“I would like to be able to use virtual transactions in the marketplace and at the same time use FTRs to hedge congestion risk,” Midgley said. “The rule is doing more than it intended to do.”
She provided an example of one hour in which Exelon was required to forfeit $47,000 in FTR revenue because a 200-MW virtual trade exceeded the testing thresholds for forfeiture on 18 FTR paths.
The forfeiture happened at 7 p.m. on Sept. 21, 2017. Six days later, NextEra experienced a similar issue with an 800-MW virtual trade at PJM’s West Hub that created $2,078 in forfeitures. Stewart said that similar incidents across the month accumulated to a total forfeiture for NextEra comparable to Exelon’s $47,000.
“There’s a lesson there, and it’s not that we need to reduce the effectiveness of the rule. It’s meant to change behavior,” Bowring said. “The only impact of the rule is to take away your profits on an hourly basis. The point of the rule is not to be punitive.”
Midgley argued that it also devalues FTRs subject to forfeitures and potentially requires load-serving entities to put risk premiums in customer rates, but Bowring said the fact that the forfeitures might cause Exelon or NextEra to devalue FTRs doesn’t mean other market participants will.
“You suggested that load will be worse off from this, but you haven’t demonstrated that, and I don’t think it’s true,” he said.

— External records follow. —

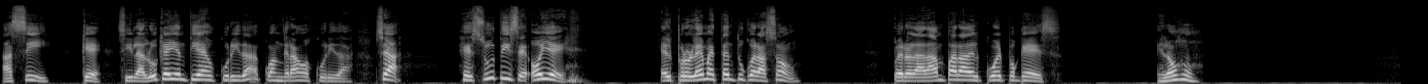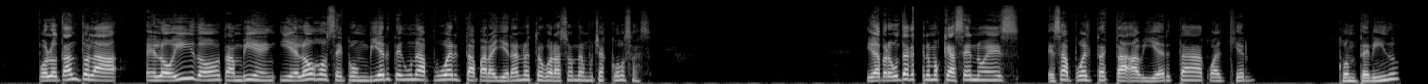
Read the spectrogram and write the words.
así que si la luz que hay en ti es oscuridad, cuán gran oscuridad. O sea, Jesús dice, oye, el problema está en tu corazón, pero la lámpara del cuerpo, ¿qué es? El ojo. Por lo tanto, la, el oído también y el ojo se convierte en una puerta para llenar nuestro corazón de muchas cosas. Y la pregunta que tenemos que hacer no es, ¿esa puerta está abierta a cualquier contenido?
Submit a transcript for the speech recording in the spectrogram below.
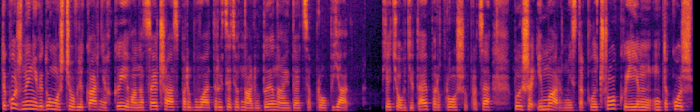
Також нині відомо, що в лікарнях Києва на цей час перебуває 31 людина. Йдеться про 5 п'ятьох дітей. Перепрошую про це пише і мер міста Кличок. І також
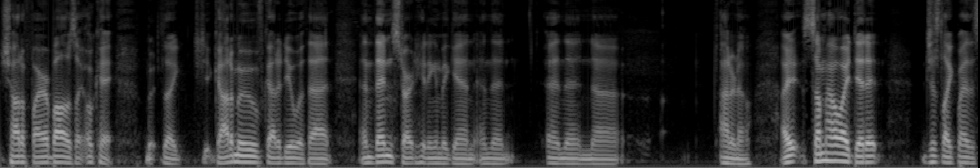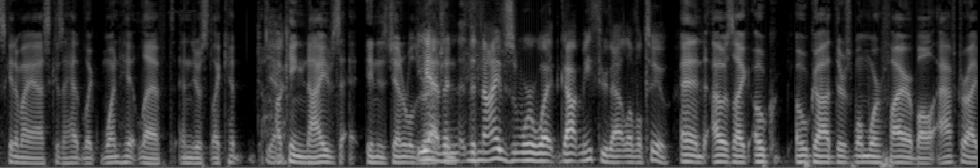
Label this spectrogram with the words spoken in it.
shot a fireball, I was like, okay, like, got to move, got to deal with that, and then start hitting him again, and then and then. Uh, I don't know. I somehow I did it just like by the skin of my ass because I had like one hit left and just like kept Yeah. hucking knives in his general direction. yeah the, the knives were what got me through that level too and I was like, oh, oh god, there's one more fireball after I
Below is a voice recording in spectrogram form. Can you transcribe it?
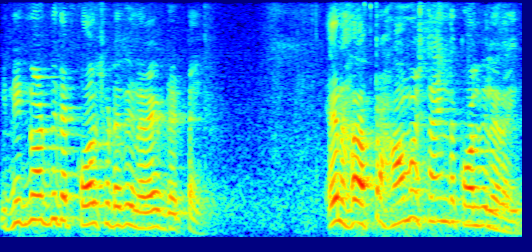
it need not be that call should have been arrived that time. And after how much time the call will arrive?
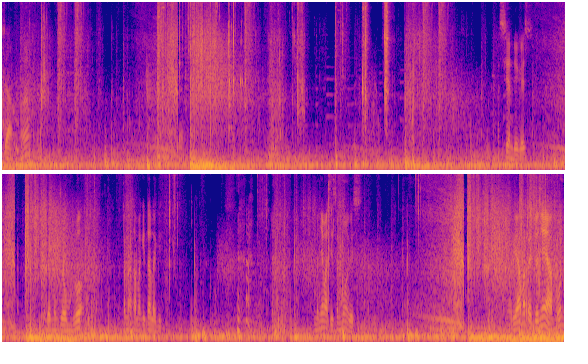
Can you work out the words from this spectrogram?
Sama. Kasihan dia guys. Udah menjomblo, kena sama kita lagi. Temennya mati semua guys. Ngeri amat regionnya ya ampun.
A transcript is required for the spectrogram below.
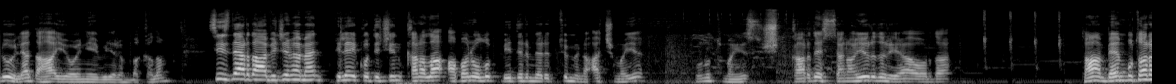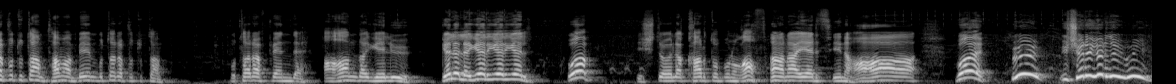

PJM’s Brian Chmielewski discussed the results of additional sensitivity analyses on the current forfeiture trigger from greater than or equal to 1 cent, to greater or equal to net 10% distribution factor. He found that forfeiture dollars would have been reduced by approximately 97% in September 2017 and 18 market participants would have received forfeitures instead of the 67 who did.
He concluded that the majority of constraints were “far away” from impacted FTRs, but Haas said that doesn’t mean anything unless there’s a “material impact.” PJM is performing additional analysis on market-to-market flowgate virtual testing that it plans to present at next month’s meeting.
“We are seeing a reduction in activity that is consistent with FTR forfeiture. That is a good thing,” Haas said.
— Rory D. Sweeney